(TASK DESCRIPTION): When you reach the line containing "Speech recording spectrogram, transcript", repeat that line and each one after it exactly until the records end, leaving out pictures.

[Dataset excerpts]
§ §
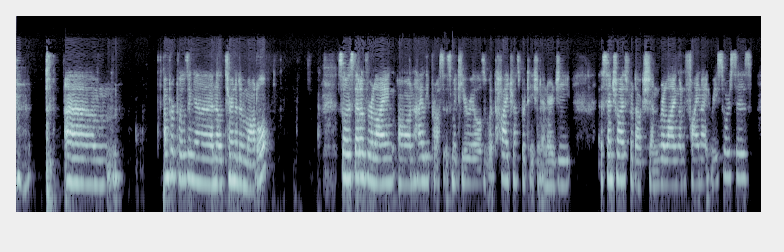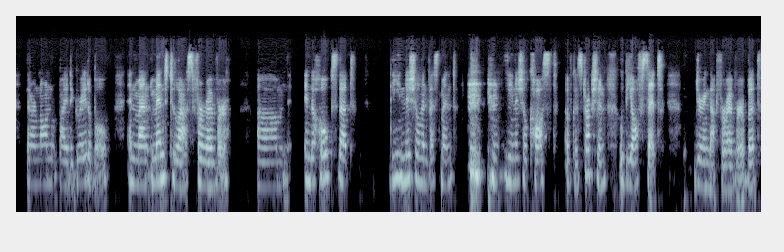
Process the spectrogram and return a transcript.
um, I'm proposing a, an alternative model. So instead of relying on highly processed materials with high transportation energy, a centralized production relying on finite resources that are non-biodegradable and man, meant to last forever um, in the hopes that the initial investment, the initial cost of construction will be offset during that forever, but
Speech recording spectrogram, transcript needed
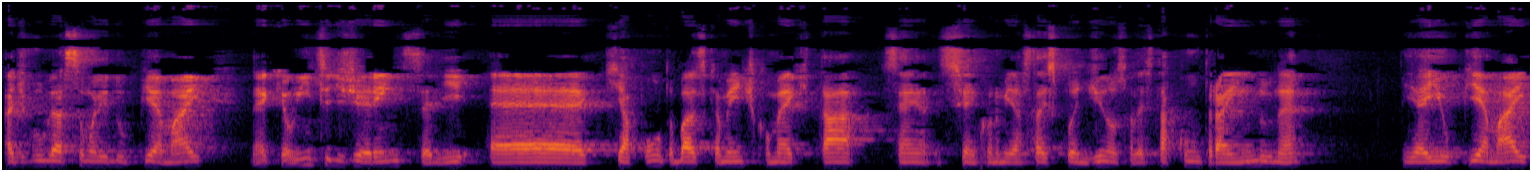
a divulgação ali do PMI, né, que é o índice de gerentes ali, é, que aponta basicamente como é que está, se, se, a economia está expandindo ou se ela está contraindo, né, e aí o PMI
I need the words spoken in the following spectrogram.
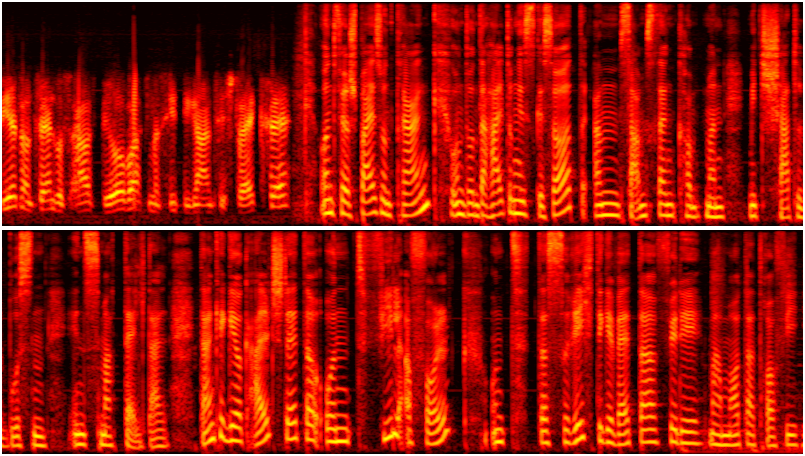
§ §
(RESULT BELOW):
Speech recording spectrogram, transcript needed
a divulgação ali do PMI, né, que é o índice de gerentes ali, é, que aponta basicamente como é que está, se, se, a economia está expandindo ou se ela está contraindo, né, e aí o PMI
I need the words spoken in the following spectrogram.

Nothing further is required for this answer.